This revelation that Vanessa started the Proving is... interesting. I certainly don't remember anybody saying anything about when the Proving started, and probably assumed it's been going on since the order was founded.
Red_Nova
The all around prick
7478
Thanks for the explanation, Desertopa. I've made some notes and will see to addressing them in game. The game could use more NPCs anyway.

author=Marrend
This revelation that Vanessa started the Proving is... interesting. I certainly don't remember anybody saying anything about when the Proving started, and probably assumed it's been going on since the order was founded.


When first meeting Mia in Asala, Aeyr expresses his distaste by saying, "What the hell is the Commandant thinking?"

I thought that line, at the very least, made it clear enough that the player should lay the blame for the Proving at Vanessa's feet.
author=Red_Nova
When first meeting Mia in Asala, Aeyr expresses his distaste by saying, "What the hell is the Commandant thinking?"

I thought that line, at the very least, made it clear enough that the player should lay the blame for the Proving at Vanessa's feet.
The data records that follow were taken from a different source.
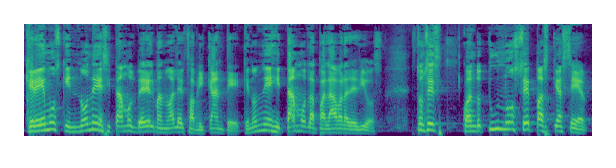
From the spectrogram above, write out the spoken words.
Creemos que no necesitamos ver el manual del fabricante, que no necesitamos la palabra de Dios. Entonces, cuando tú no sepas qué hacer,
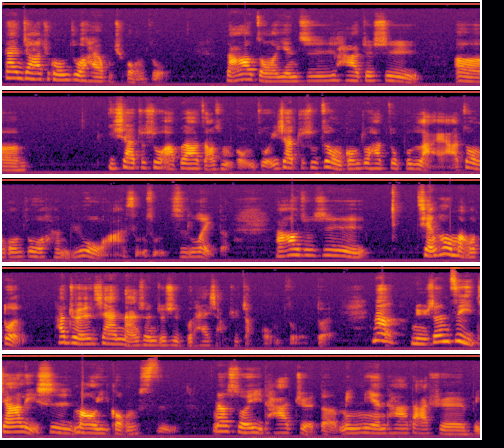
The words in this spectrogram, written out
但叫他去工作，他又不去工作，然后总而言之，他就是呃。一下就说啊，不知道找什么工作；一下就说这种工作他做不来啊，这种工作很弱啊，什么什么之类的。然后就是前后矛盾，他觉得现在男生就是不太想去找工作。对，那女生自己家里是贸易公司，那所以他觉得明年他大学毕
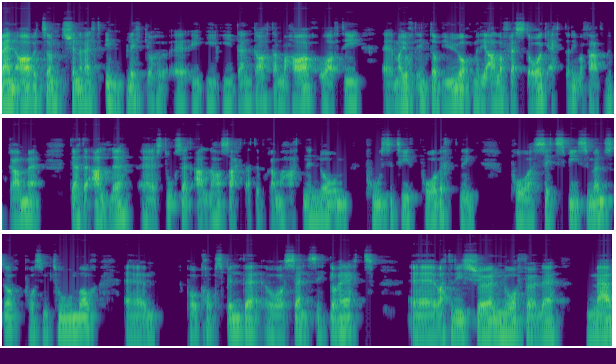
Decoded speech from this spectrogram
men av et sånt generelt innblikk og, eh, i, i, i, den dataen vi har, og av de Eh, vi har gjort intervjuer med de aller fleste òg etter de var ferdig med programmet. Det at alle, eh, stort sett alle har sagt at programmet har hatt en enorm positiv påvirkning på sitt spisemønster, på symptomer, eh, på kroppsbilde og selvsikkerhet. Og at de sjøl nå føler mer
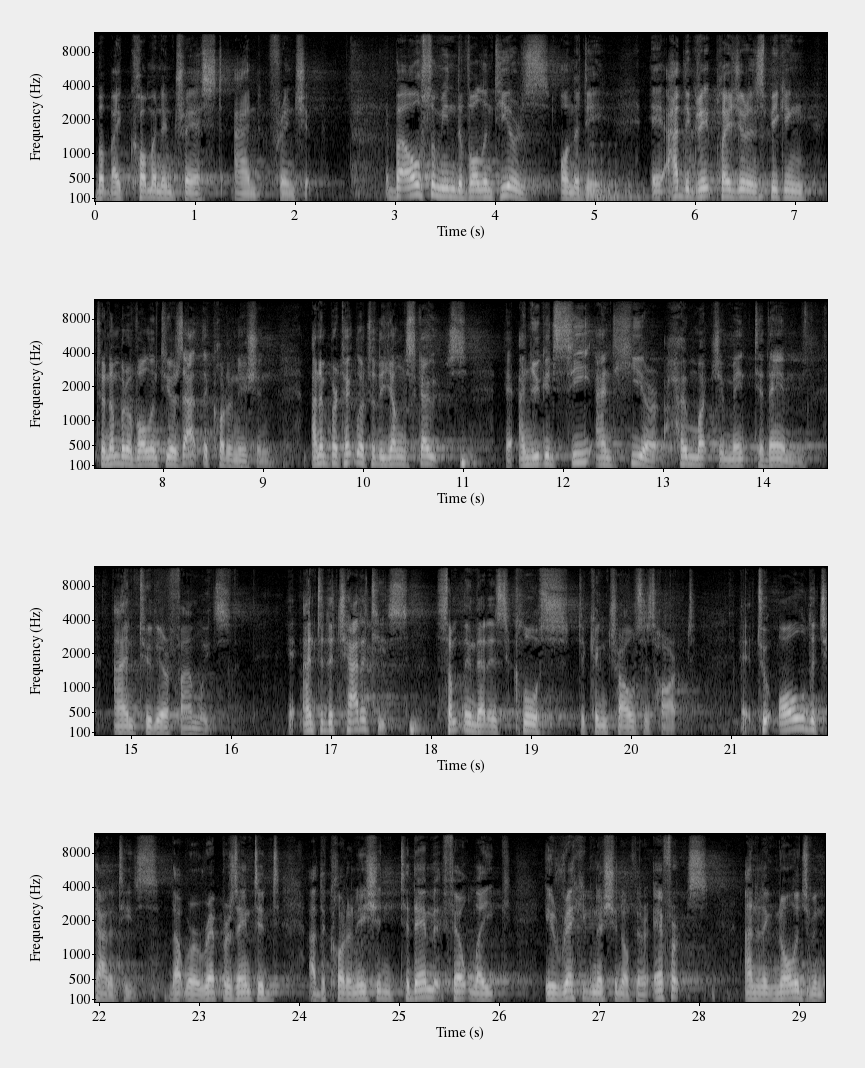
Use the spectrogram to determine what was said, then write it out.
but by common interest and friendship but I also mean the volunteers on the day. Eh, I had the great pleasure in speaking to a number of volunteers at the coronation, and in particular to the young scouts, eh, and you could see and hear how much it meant to them and to their families. Eh, and to the charities, something that is close to King Charles's heart. To all the charities that were represented at the coronation, to them it felt like a recognition of their efforts and an acknowledgement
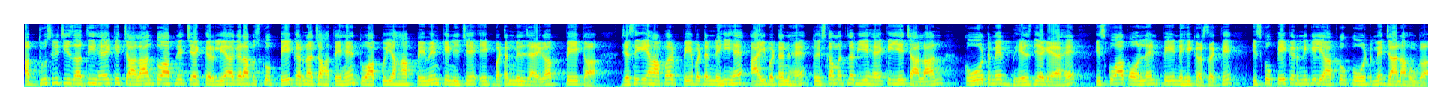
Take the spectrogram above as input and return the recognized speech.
अब दूसरी चीज़ आती है कि चालान तो आपने चेक कर लिया। अगर आप उसको पे करना चाहते हैं तो आपको यहाँ पेमेंट के नीचे एक बटन मिल जाएगा पे का। जैसे कि यहाँ पर पे बटन नहीं है आई बटन है तो इसका मतलब ये है कि ये चालान कोर्ट में भेज दिया गया है। इसको आप ऑनलाइन पे नहीं कर सकते। इसको पे करने के लिए आपको कोर्ट में जाना होगा।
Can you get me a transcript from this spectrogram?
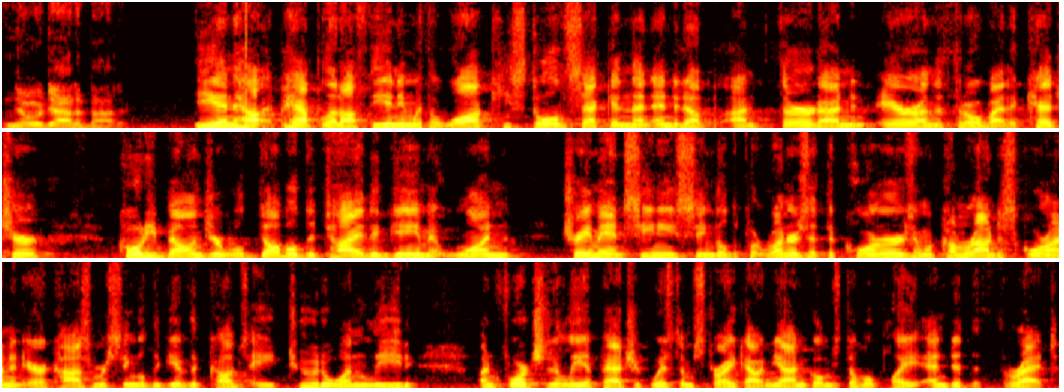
No doubt about it. Ian Happ led off the inning with a walk. He stole second, then ended up on third on an error on the throw by the catcher. Cody Bellinger will double to tie the game at one. Trey Mancini singled to put runners at the corners and will come around to score on an Eric Hosmer single to give the Cubs a two to one lead. Unfortunately, a Patrick Wisdom strikeout and Yan Gomes double play ended the threat.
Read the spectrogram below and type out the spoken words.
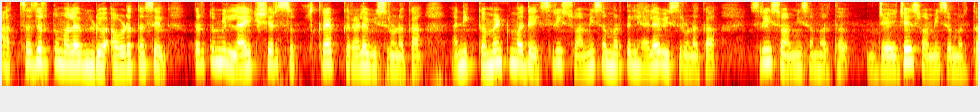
आजचा जर तुम्हाला व्हिडिओ आवडत असेल तर तुम्ही लाईक शेअर सबस्क्राईब करायला विसरू नका. आणि कमेंटमध्ये श्री स्वामी समर्थ लिहायला विसरू नका. श्री स्वामी समर्थ. जय जय स्वामी समर्थ.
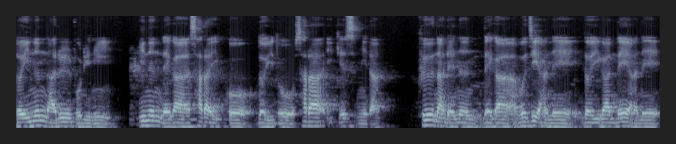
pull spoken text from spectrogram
너희는 나를 보리니 이는 내가 살아있고 너희도 살아있겠습니다. 그 날에는 내가 아버지 안에 너희가 내 안에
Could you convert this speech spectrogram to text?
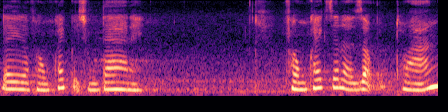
Đây là phòng khách của chúng ta này. Phòng khách rất là rộng, thoáng.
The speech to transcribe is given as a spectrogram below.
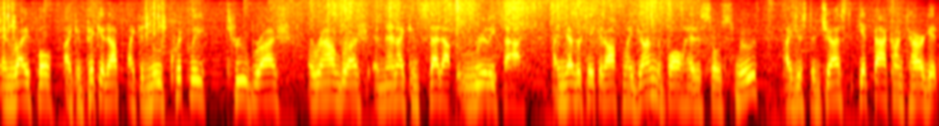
and rifle. I can pick it up, I can move quickly through brush, around brush, and then I can set up really fast. I never take it off my gun. The ball head is so smooth. I just adjust, get back on target,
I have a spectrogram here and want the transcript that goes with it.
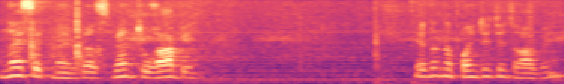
Knesset members went to Rabin. He had an appointment with Rabin.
Well, it could mean anything. Like "What is she thinking, given that we have a Knight shortage, keeping the battles to the death and reducing the Knight pool further" I need further context to refresh my memory and see what I interpreted... (I'm gonna find a Let's Play... ... There is none?)

But it seems that the Proving is too accepted to seem like fights to the death as part of becoming a Knight is anything new?
Just like Soul Sunder, starts off kinda slow. BUT... as soon as you fight the (spoiler redacted) SHIT GETS REAL!
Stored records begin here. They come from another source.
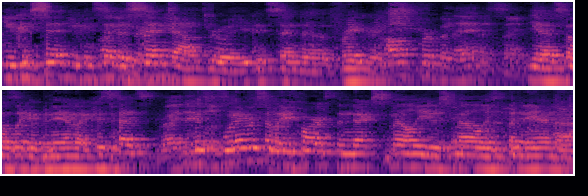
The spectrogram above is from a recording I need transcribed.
You can send you can send a scent out through it. You can send a fragrance. Off for banana scent. Yeah, it smells like a banana because that's Right, because Nicholas. whenever somebody farts, the next smell you smell is banana.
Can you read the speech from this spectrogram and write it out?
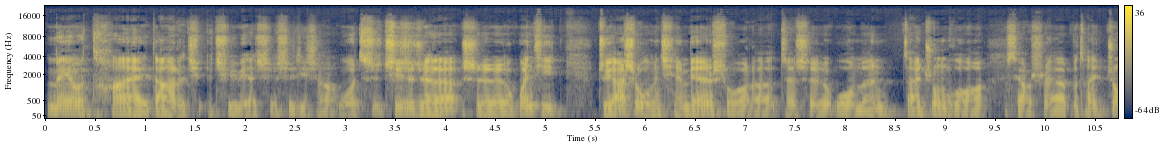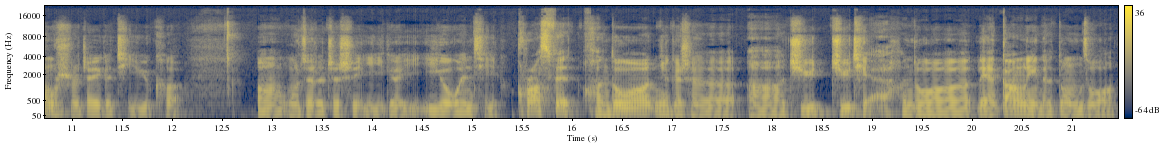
没有太大的区区别。实实际上，我其其实觉得是问题，主要是我们前边说的，就是我们在中国小学不太重视这个体育课。嗯，我觉得这是一个一个问题。CrossFit 很多那个是呃举举铁，很多练杠铃的动作，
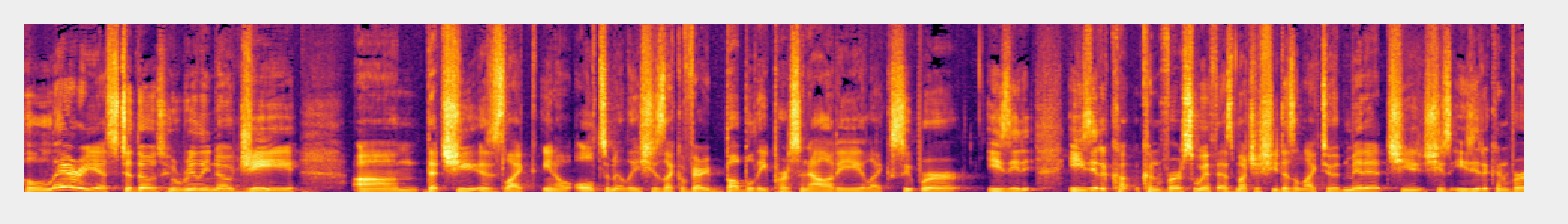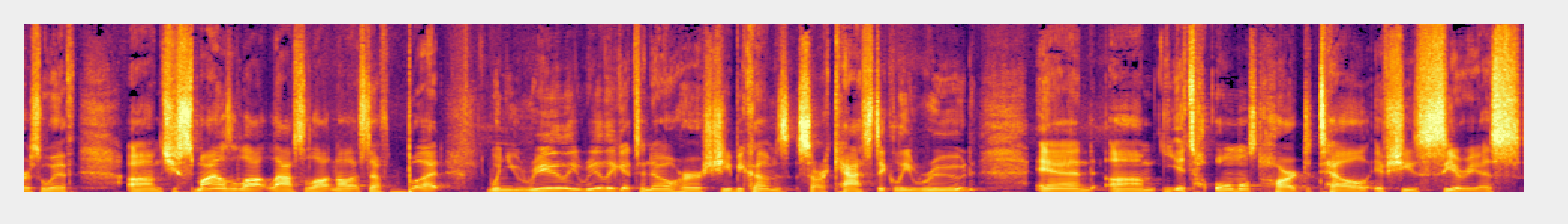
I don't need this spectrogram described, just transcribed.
hilarious to those who really know G um, that she is like, you know, ultimately she's like a very bubbly personality, like super easy to, easy to co- converse with. As much as she doesn't like to admit it, she she's easy to converse with. Um, she smiles a lot, laughs a lot, and all that stuff. But when you really, really get to know her, she becomes sarcastically rude, and um, it's almost hard to tell if she's serious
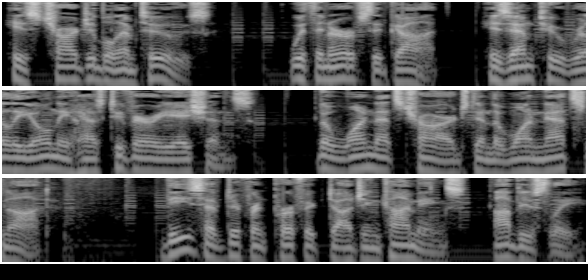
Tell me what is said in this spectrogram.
his chargeable M2s. With the nerfs it got, his M2 really only has two variations. The one that's charged and the one that's not. These have different perfect dodging timings, obviously.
I have the first episode of my recording session up now! https://www.youtube.com/watch?v=mQczlUkFauc&ab_channel=Grub

Which....kinda solves what Malandy just said? XD

One thing i would note is that I feel like Unbroken should only apply the stat penalty when you're fighting humanoids even if the xp penalty stays.... :/
Red_Nova
The all around prick
7478
W-woah, a Let's Play already? Thanks so much!
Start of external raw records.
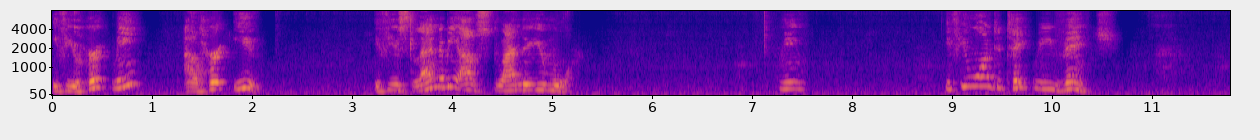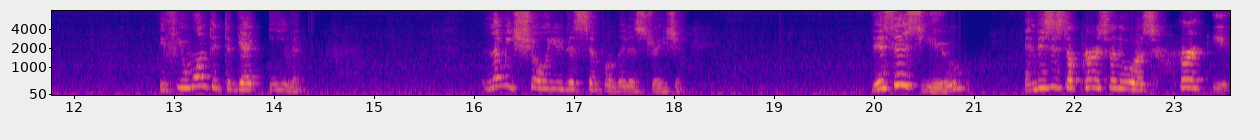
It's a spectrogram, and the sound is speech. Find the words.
If you hurt me, I'll hurt you. If you slander me, I'll slander you more. I mean, if you want to take revenge, if you wanted to get even, let me show you this simple illustration. This is you, and this is the person who has hurt you.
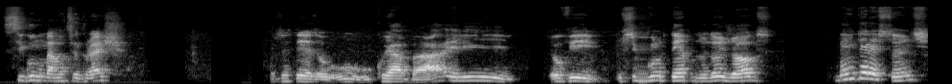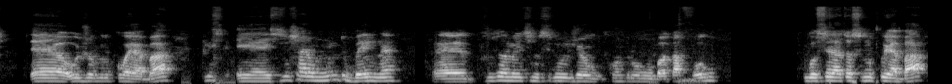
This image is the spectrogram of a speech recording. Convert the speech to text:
segundo maior do Centro-Oeste? Com certeza. O, o Cuiabá, ele. Eu vi o segundo tempo dos dois jogos. Bem interessante é, o jogo do Cuiabá, é, se acharam muito bem, né? É, principalmente no segundo jogo contra o Botafogo. Você da torcendo no Cuiabá.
Can I ask why you feel the way you do about Unbroken? It's a general debuff meant to reflect anyone's hesitation when attacking with lethal intent. Humanoid or no, facing off against anyone wanting to kill you would be a scary experience, so I don't think having that hesitation reflected via all those debuffs is that far-fetched.
Like i said, when fighting humanoids the stat debuff makes sense. But i feel kinda like it makes sense for there to be a partial disconnect after killing non-humanoid enemies?

Oh, and sadly the rest of what i recorded today lacks mike audio. I plan to tape over the traitorous mute button. It has ruined my recordings for the last time! Still uploading it, expect 1 hour 20 on the 8th and another 40 on the 10th.

....I really lost track of time playing this.

.... Also, apparently brackets hide things.

BTW, you might want to reconsider the 4 hornet formation, or reduce their drop rate. 2 lightning slashes are enough to kill them once Mia's broken, and I assume you don't want cash to be too plentiful?
Can't you edit in your commentary afterwards? Post commentary is fairly common in Let's Plays after all.
author=Crystalgate
Can't you edit in your commentary afterwards? Post commentary is fairly common in Let's Plays after all.


I just....don't do that. :/ it doesn't seem quite right to me. You can't be surprised in post or anything like that.....

Anyhow! Part 2 is up! https://www.youtube.com/watch?v=y07RbDLKQp0&ab_channel=Grub
That's right, I didn't keep in mind that you're doing a blind let's play.
Red_Nova
The all around prick
7478
Thanks for the LP! I'm kinda sad that I couldn't hear your running thoughts, but there was a lot I learned from watching you play.
Yes, I would have loved to hear the story behind your hatred towards the provoke skill. Joke aside, that skill is one of the most useful, if not the most useful, in this game. You're making the game much harder by not using it.
Eh, i guess it would have been handy when I had Mai, but i just didn't think of it. Action economy is key; if you can kill 1 enemy with 1 action rather than redirect 2 enemy's aggression with that action, i consider it better spent.

I'll go ahead and tell you that when I met ol' Bat-Wings for the second time, I flipped my shit. Then I flipped it again when the actual kill took place.